Sinusitis refers to inflammation of the sinuses that occurs with a viral, bacterial, or fungal infection.
Causes, incidence, and risk factors
The sinuses are air-filled spaces in the skull (behind the forehead, nasal bones, cheeks, and eyes) that are lined with mucus membranes. Healthy sinuses contain no bacteria or other germs. Usually, mucus is able to drain out and air is able to circulate.
When the sinus openings become blocked or too much mucus builds up, bacteria and other germs can grow more easily.
Sinusitis can occur from one of these conditions:
- Small hairs (cilia) in the sinuses, which help move mucus out, do not work properly due to some medical conditions.
- Colds and allergies may cause too much mucus to be made or block the opening of the sinuses.
- A deviated nasal septum, nasal bone spur, or nasal polyps may block the opening of the sinuses.
Sinusitis can be:
- Acute — symptoms last up to 4 weeks
- Sub-acute — symptoms last 4 – 12 weeks
- Chronic — symptoms last 3 months or longer
Acute sinusitis is usually caused by a bacterial infection in the sinuses that results from an upper respiratory tract infection. Chronic sinusitis refers to long-term swelling and inflammation of the sinuses that may be caused by bacteria or a fungus.
The following may increase your risk or your child’s risk of developing sinusitis:
- Allergic rhinitis or hay fever
- Cystic fibrosis
- Day care
- Diseases that prevent the cilia from working properly, such as Kartagener syndrome and immotile cilia syndrome.
- Changes in altitude (flying or scuba diving)
- Large adenoids
- Tooth infections (rare)
- Weakened immune system from HIV or chemotherapy
The classic symptoms of acute sinusitis in adults usually follow a cold that does not improve, or one that worsens after 5 – 7 days of symptoms. Symptoms include:
- Bad breath or loss of smell
- Cough, often worse at night
- Fatigue and generally not feeling well
- Headache — pressure-like pain, pain behind the eyes, toothache, or facial tenderness
- Nasal congestion and discharge
- Sore throat and postnasal drip
Symptoms of chronic sinusitis are the same as those of acute sinusitis, but tend to be milder and last longer than 12 weeks.
Symptoms of sinusitis in children include:
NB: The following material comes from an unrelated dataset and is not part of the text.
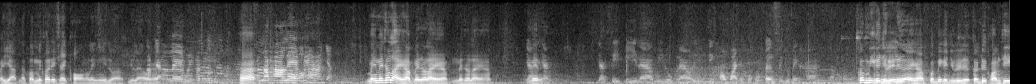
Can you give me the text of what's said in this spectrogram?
ประหยัดแล้วก็ไม่ค่อยได้ใช้ของอะไรอย่างงี้อยู่แล้วอยู่แล้วราครับคาแรงไหมครับพี่ฮะราคาแรงไหมฮะไม่ไม่เท่าไหร่ครับ ไม่เท่าไหร่ครับ ไม่เท่าไหร่ครับอย่างไม่อย่างอย่างสี่ปีแล้วมีลูกแล้วจริงๆความหวานยังคงต้องเติมกันอยู่ไหมคะก็มีกันอยู่เรื่อยๆครับก็มีกันอยู่เรื่อยๆก็ด้วยความที่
- Cold or respiratory illness that has been improving and then begins to get worse
- High fever, along with a darkened nasal discharge, for at least 3 days
- Nasal discharge, with or without a cough, that has been present for more than 10 days and is not improving